Torres Strait Islanders are among hundreds of millions of people worldwide who are at risk of being displaced by rising sea levels caused by climate change.
A new study released in the peer reviewed journal Nature Communications has found that 267 million people worldwide live on land less than two metres above sea level, with the majority of this land found in the tropics.
“Low lying coastal and island communities in the Torres Strait and the Pacific face a truly existential challenge due to rising sea levels driven by the burning of coal, oil and gas,” said the Climate Council’s Head of Research, Dr Simon Bradshaw.

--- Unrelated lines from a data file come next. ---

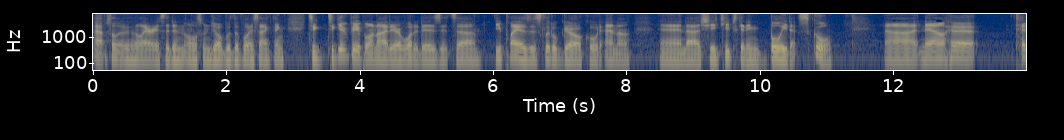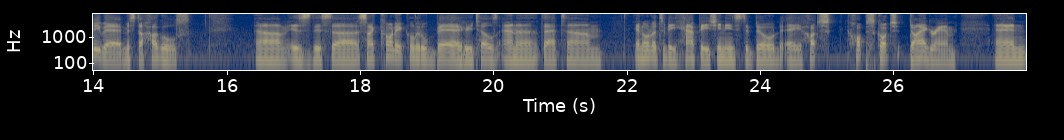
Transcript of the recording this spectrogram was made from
absolutely hilarious. They did an awesome job with the voice acting. To to give people an idea of what it is, it's uh, you play as this little girl called Anna, and uh, she keeps getting bullied at school. Uh, now her teddy bear, Mister Huggles, um, is this uh, psychotic little bear who tells Anna that um, in order to be happy, she needs to build a hot, hopscotch diagram. And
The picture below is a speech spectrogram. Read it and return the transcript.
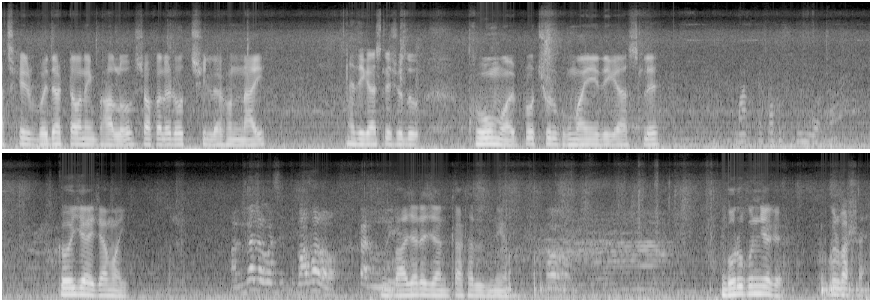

“This latest study affirms yet again that while no one is immune to the impacts of climate change, those impacts are being felt first and hardest by communities which have contributed little to the problem and have fewer resources to cope,” he said.
Two years ago, a group of Indigenous elders, known as the Torres Strait 8, took a landmark claim to the United Nations accusing the Australian Government of violating their human rights by failing to address climate change.
The UN Human Rights Committee is expected to hand down its findings on the case as early as this month.
To do its fair share to address climate change, Australia needs to cut its emissions by 75% by 2030 (based on 2005 levels) and reach net zero by 2035.